Observers say the generals are wary of the capacity of this charismatic woman to draw huge crowds and of her personal safety."She made it very clear to us that they do not want any official security accompanying them or following them," said Than Tun, who liaises between the ruling State Peace and Development Council and Aung San Suu Kyi."So we have gone along with that and they are on their own," he said.But experts said that although Friday's trip was a religious excursion, military intelligence agents were expected to be monitoring the opposition leader's whereabouts.
To The TopThai-Myanmar talks delayed by border flghting
BANGKOK/YANGON(Reuters) June 14 - Thai Prime Minister Thaksin Shinawatra said on Friday he would give Myanmar time to recapture border outposts seized by an ethnic minority rebel group before seeking talks to mend strained bilateral relations.
Myanmar troops, backed by their allies in the United Wa State Army, launched an offensive last week to recapture bases near the border seized by the Shan State Army, a separatist rebel group which the junta says is tacitly supported by Thai troops. The Thai army has denied supporting the Shan fighters, and says the ethnic Wa force is the main producer of heroin and methamphetamines in the notorious Golden Triangle region. The border skirmishes have battered relations between the two countries. Myanmar has closed key border crossings and state-run media have bitterly criticised Thailand. The Thai government, anxious to mend relations, has been pushing for talks.
''Let them resolve their internal problems first,'' Thaksin told reporters. ''We must give them time and should not rush them.
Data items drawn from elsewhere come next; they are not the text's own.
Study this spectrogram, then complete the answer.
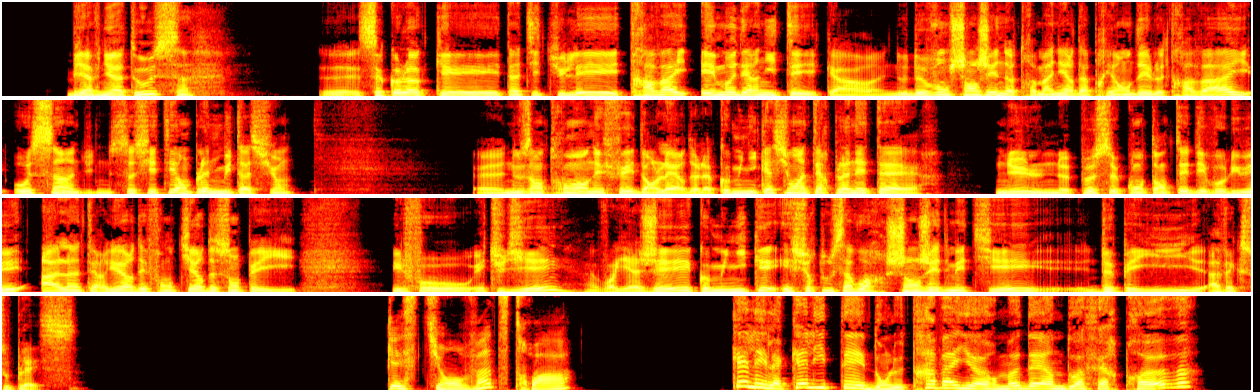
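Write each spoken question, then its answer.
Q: Quelle est la qualité dont le travailleur moderne doit faire preuve?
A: La souplesse, savoir changer de métier et de pays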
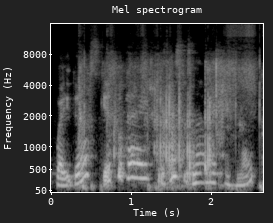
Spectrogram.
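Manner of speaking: usual speaking voice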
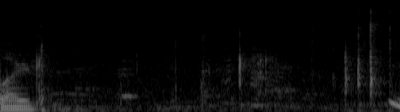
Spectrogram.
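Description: A few faint, separate clicks from working a computer: one a little after a second in and a short cluster near the end.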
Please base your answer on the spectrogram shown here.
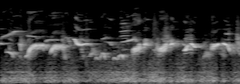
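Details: Chinese hwamei, a fan-tailed cage bird noted for fighting and eagle-like wing display, gives a string of fluid downslurred whistles, each about half a second long, in steady succession.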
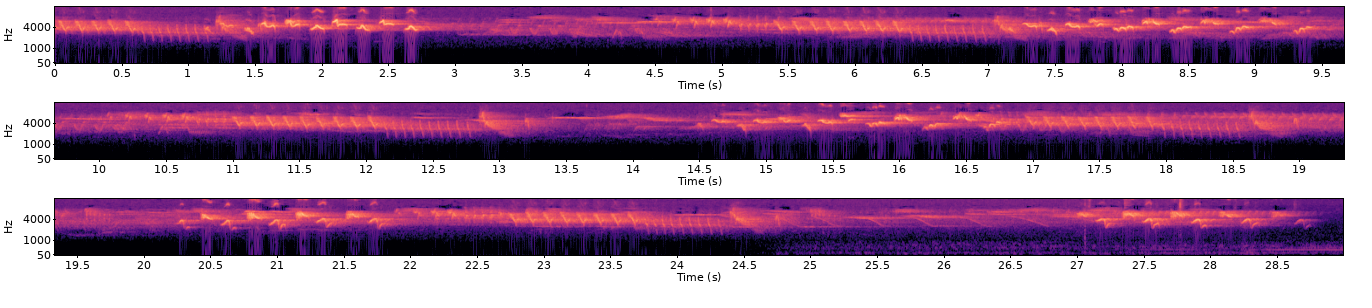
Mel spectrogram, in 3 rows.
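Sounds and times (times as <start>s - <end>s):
birds singing: 0.0s - 29.0s
faint low rumble: 24.7s - 29.0s.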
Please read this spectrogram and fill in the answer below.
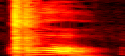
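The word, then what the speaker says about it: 코: Nose is Ko.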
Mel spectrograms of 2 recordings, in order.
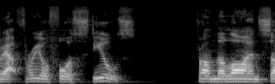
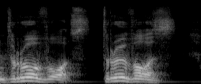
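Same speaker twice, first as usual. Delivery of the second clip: Russian-sounding pronunciation; 4 dB quieter than usual. Guessing a quiz answer aloud, with an accidental Russian-sounding accent. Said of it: "Why do I sound Russian when I say it?".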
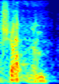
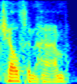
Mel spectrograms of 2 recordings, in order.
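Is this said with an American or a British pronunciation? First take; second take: British; American. First: It is said with a British pronunciation. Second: It is said with an American pronunciation. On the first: This is how locals say it. The speaker calls it right. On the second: This is how Americans would say it. The speaker calls it wrong.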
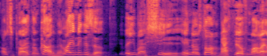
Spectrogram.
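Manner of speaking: usual speaking voice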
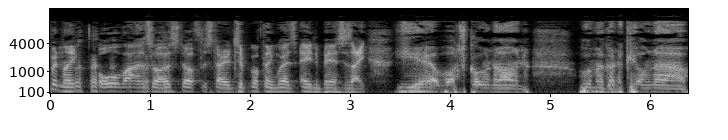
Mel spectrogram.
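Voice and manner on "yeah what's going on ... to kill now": rough, gruff video game hero character delivery. Speaker contrasts stereotypical YouTubers with how the game's lead talks: gruff Aiden Pierce voice. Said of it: "Does he have a gruff voice like that?".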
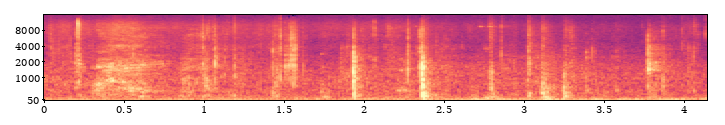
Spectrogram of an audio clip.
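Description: Footsteps: irregular knocks and scuffs as two people get up and walk to a door, with a brief faint voice near the start.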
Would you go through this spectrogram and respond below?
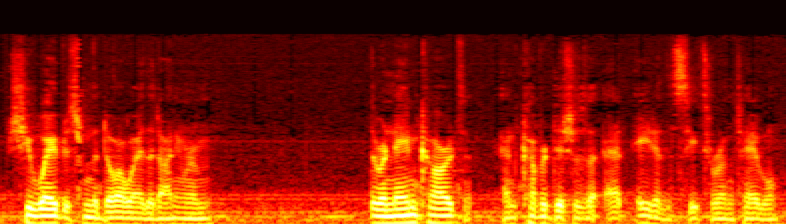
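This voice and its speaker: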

We should not interfere with their internal affairs.''
At a news conference in Yangon, Myanmar's deputy intelligence chief reaffirmed that the junta would not enter talks until it had recaptured bases lost to the Shan last month. ''We received offers through their ambassador to normalise relations but we will not talk before we recapture all our lost camps,'' Major-General Kyaw Win told a news conference.
Myanmar officials kept up their war of words against Thailand, saying the country was still smarting from defeats by armies from Myanmar centuries ago.
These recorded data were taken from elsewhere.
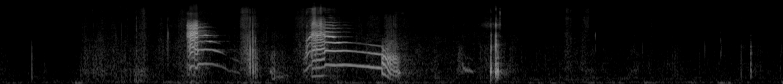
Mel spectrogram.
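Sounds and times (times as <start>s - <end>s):
four-week-old kitten meowing: 1.9s - 5.0s.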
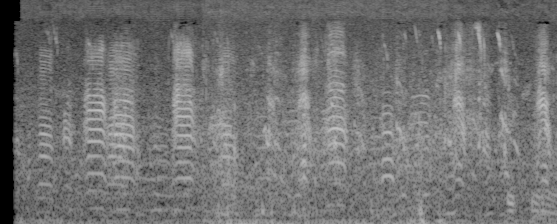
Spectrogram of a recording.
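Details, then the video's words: Several greylag geese honking: loud, nasal, trumpeting calls in quick bursts, several a second, with overlapping voices. "Greylag goose"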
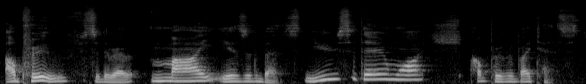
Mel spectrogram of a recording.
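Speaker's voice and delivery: lightly voiced proud rabbit; eager rabbit. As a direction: show him you're sure. Rabbit proving himself.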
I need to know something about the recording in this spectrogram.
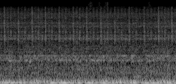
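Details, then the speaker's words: Classic car with points ignition, a newly fitted rebuilt unit and wrongly fitted resistor BP6 plugs, idling not yet fully warm: an uneven, lumpy low beat with occasional stumbles; an idle misfire. Points gap is suspected small, not confirmed. "It's not fully warm yet, but as you can hear, it's got a bit of a misfire."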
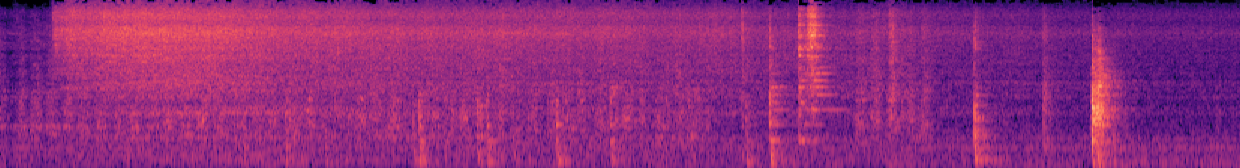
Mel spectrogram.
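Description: Food from a skillet poured into a hot pot sizzles and hisses, starting about half a second in and fading slowly over several seconds. Then come a few sharp metal clanks of the cookware, the loudest near the end.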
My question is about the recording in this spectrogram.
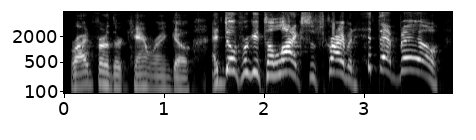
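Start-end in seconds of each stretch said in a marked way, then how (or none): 1.5-3.8 high-pitched hammed-up streamer sign-off; mock vlogger plug. Man teasing two live streamers at Epcot, high mock vlogger voice.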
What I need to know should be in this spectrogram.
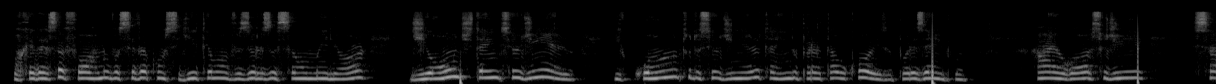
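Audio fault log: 4.60–4.63 s, 9.32–9.35 s, 11.38–11.40 s: loud pop. Three single sharp pops, each about 20 ms, sitting well above the speech, roughly 15 to 20 dB hotter (the middle one loudest), while the talking carries on underneath. Likely a voltage spike from a plug, switch or static.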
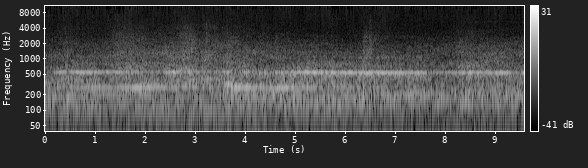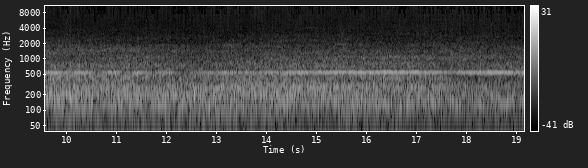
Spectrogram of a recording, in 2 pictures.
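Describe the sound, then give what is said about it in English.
A street sweeper coming in drones steadily for the whole stretch, a heavy motor rumble with a high, sustained mechanical whine, loud, with no one speaking. “The street sweeper's coming in.”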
''It is very sad that they adopted extremism based on historical events centuries ago when they had wars with Myanmar kings,'' Colonel Min Lwin, a senior military intelligence official, told the news conference. ''It can be seen that they are very cunning and bear grudges against us, and always want to get the upper hand.''
Thai newspapers say the Thai government and military are at odds on how to deal with Myanmar. The government is keen to play down tensions while the military favours a more belligerent approach, particularly against the Wa force, newspapers say. Thailand massed thousands of troops at the border last month ostensibly for a training exercise, but military sources said they were preparing for a strike against the Wa. After protests from Myanmar, the troops were withdrawn. But the Shan -- one of two main ethnic minority rebel groups still fighting the junta in Myanmar - - took advantage of the confusion to seize some bases from Myanmar troops. The Thai army rejects claims it helped the Shan, but says it returned fire when stray shells landed on Thai soil.
Kyaw Win said the Myanmar army had recaptured outposts from the Shan and was gearing up to retake the main base lost in May. ''This camp is surrounded by minefields and there is bad weather and difficult terrain, so we do not want to rush to recapture this camp,'' he said. ''We are taking time systematically sweeping the mines while shelling the camp with heavy artillery.''
Thaksin told reporters Thailand had been assured by Myanmar that its forces fighting the Shan would not intrude into Thailand. Thousands of Thai villagers have been evacuated from the border region because of the danger of stray shells.
To The Top